Twelve ses­sions in “the mem­o­ries are still there, but I can look at them with­out hav­ing the same re­sponse in my body,” Grace says. “My mar­riage has im­proved be­cause I don’t feel con­stantly un­der threat, mean­ing I can ac­tu­ally be en­gaged, present and less re­ac­tive. I view ev­ery­thing dif­fer­ently now.”

Such a rad­i­cal change in over­all per­spec­tive is not un­com­mon. No mat­ter how vivid, our mem­o­ries are nei­ther 100 per cent ac­cu­rate nor static, ex­plains Laugh­arne, mean­ing we can re­con­struct them and ap­ply new mean­ing by ad­dress­ing them head-on. “Mem­o­ries aren’t fixed like a video tape. They can be­come fluid again, giv­ing us the chance to al­ter them into some­thing more man­age­able, be­fore shift­ing them into the fil­ing sys­tem. That’s why we can see rapid change in our re­lated nar­ra­tive in so lit­tle time.”

A po­tent ex­am­ple from Amer­ica’s EMDR In­sti­tute: “A rape vic­tim shifts from feel­ing hor­ror and self-dis­gust, to hold­ing the firm be­lief that, ‘I sur­vived it and I am strong’... The net ef­fect [is that] clients [feel] em­pow­ered by the very ex­pe­ri­ence that once de­based them.”

I cer­tainly don’t claim to have ex­pe­ri­enced a trauma that ranks on that scale, or that EMDR would work for ev­ery­one. It’s ex­pen­sive, and a base­line emo­tional sta­bil­ity is re­quired. But af­ter a sin­gle ses­sion I know it has been life-chang­ing. While in re­al­ity I was a ter­ri­fied girl in a car park, now I feel my­self walk­ing for­ward as a wo­man whose in­stinct from her very first day as a mother was to pro­tect her baby.

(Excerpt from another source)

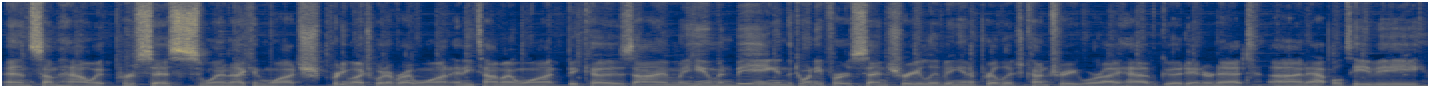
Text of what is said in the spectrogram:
and somehow it persists when I can watch pretty much whatever I want anytime I want because I'm a human being in the 21st century living in a privileged country where I have good internet, uh, an Apple TV,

But to Grace must go the fi­nal word: “For the first half of my life, events in child­hood were my an­chor. But now, as a wo­man in my for­ties, I have a drive and en­ergy I’ve never had be­fore. I’m feel­ing my­self be­come the person that, un­der­neath, I was al­ways meant to be.”

To find a reg­is­tered EMDR prac­ti­tioner, visit em­ If you or some­one you know is strug­gling, visit life­

Newspapers in English

Newspapers from Australia

© PressReader. All rights reserved.